[Source information]
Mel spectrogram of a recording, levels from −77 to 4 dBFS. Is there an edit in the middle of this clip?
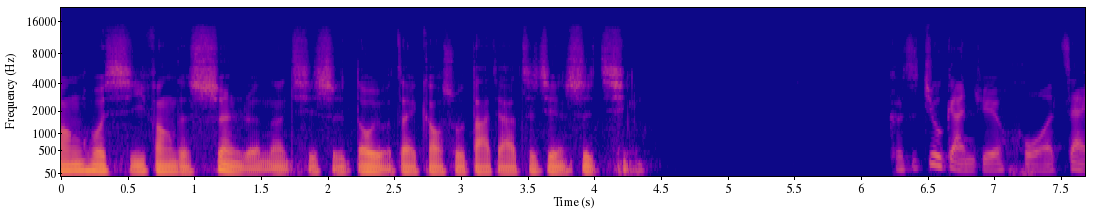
no; 0 cuts

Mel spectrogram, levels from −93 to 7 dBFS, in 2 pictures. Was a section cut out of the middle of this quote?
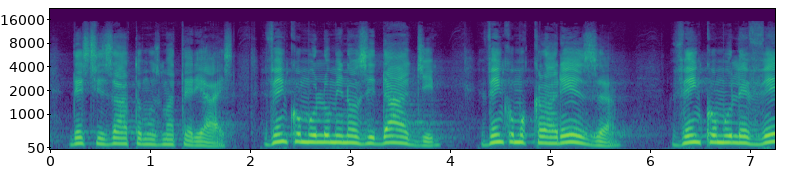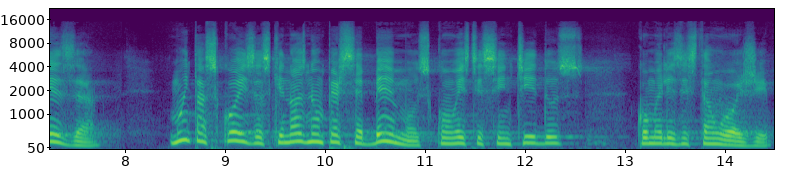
no; 0 cuts

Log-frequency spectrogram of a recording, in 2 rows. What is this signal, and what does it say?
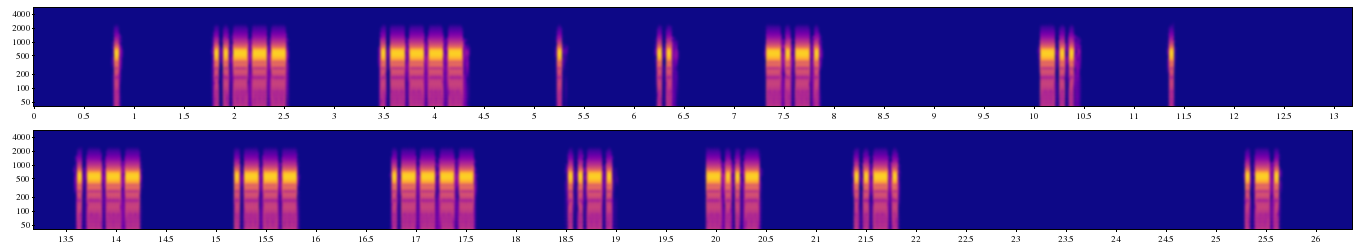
Morse code, heard as a keyed tone, about 25 wpm, spaced as for 8 wpm, 570 Hz. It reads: E21EIC DE JJ1FXF R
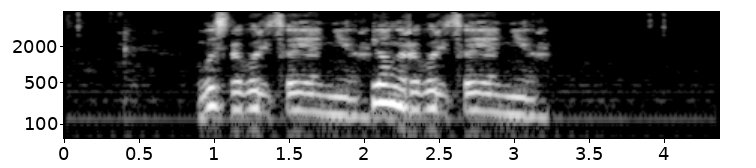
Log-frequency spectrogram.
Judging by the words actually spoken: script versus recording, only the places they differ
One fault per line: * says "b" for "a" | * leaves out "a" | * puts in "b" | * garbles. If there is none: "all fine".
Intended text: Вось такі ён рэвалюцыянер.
* says "рэвалюцыянер" for "такі"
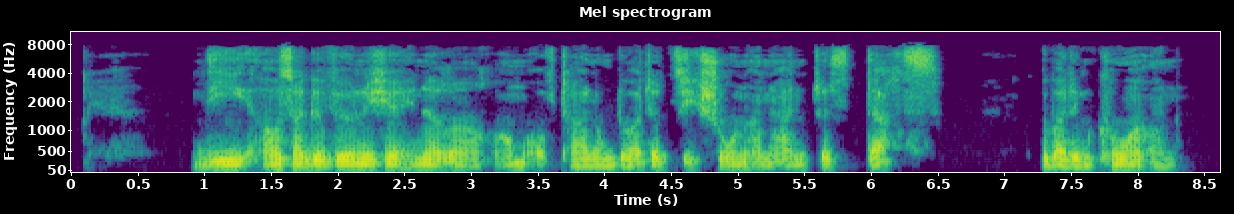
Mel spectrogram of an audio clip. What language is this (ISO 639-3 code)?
deu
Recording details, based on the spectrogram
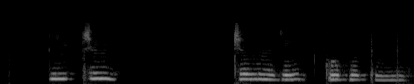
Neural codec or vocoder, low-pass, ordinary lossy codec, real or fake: codec, 16 kHz, 1 kbps, FreqCodec, smaller model; 7.2 kHz; AAC, 24 kbps; fake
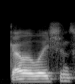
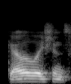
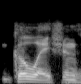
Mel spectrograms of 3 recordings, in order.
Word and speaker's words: Galatians: walk in the spirit galileans 5:25 G Galatians not Galatians Galatians 5 Galatians yeah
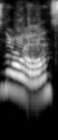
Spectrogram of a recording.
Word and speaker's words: Laurence: I didn't realize she was French, necessarily, like spoke French. So she's Laurence, and she made an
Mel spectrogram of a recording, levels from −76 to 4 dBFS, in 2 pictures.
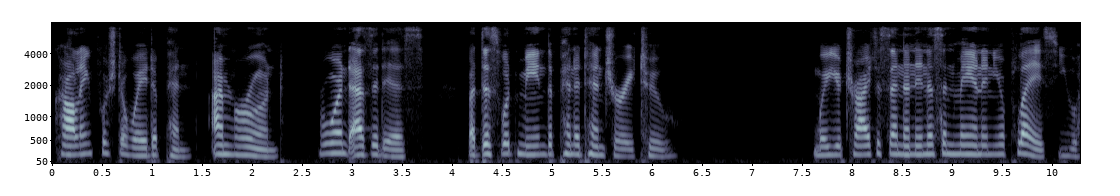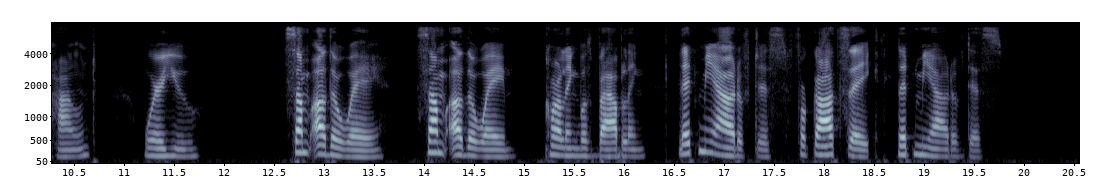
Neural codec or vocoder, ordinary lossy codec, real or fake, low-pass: none; MP3, 64 kbps; real; 7.2 kHz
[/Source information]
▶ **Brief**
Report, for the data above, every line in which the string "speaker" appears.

▶ **Task answer**
Word and speaker's words: Galatians: walk in the spirit galileans 5:25 G Galatians not Galatians Galatians 5 Galatians yeah
Word and speaker's words: Laurence: I didn't realize she was French, necessarily, like spoke French. So she's Laurence, and she made an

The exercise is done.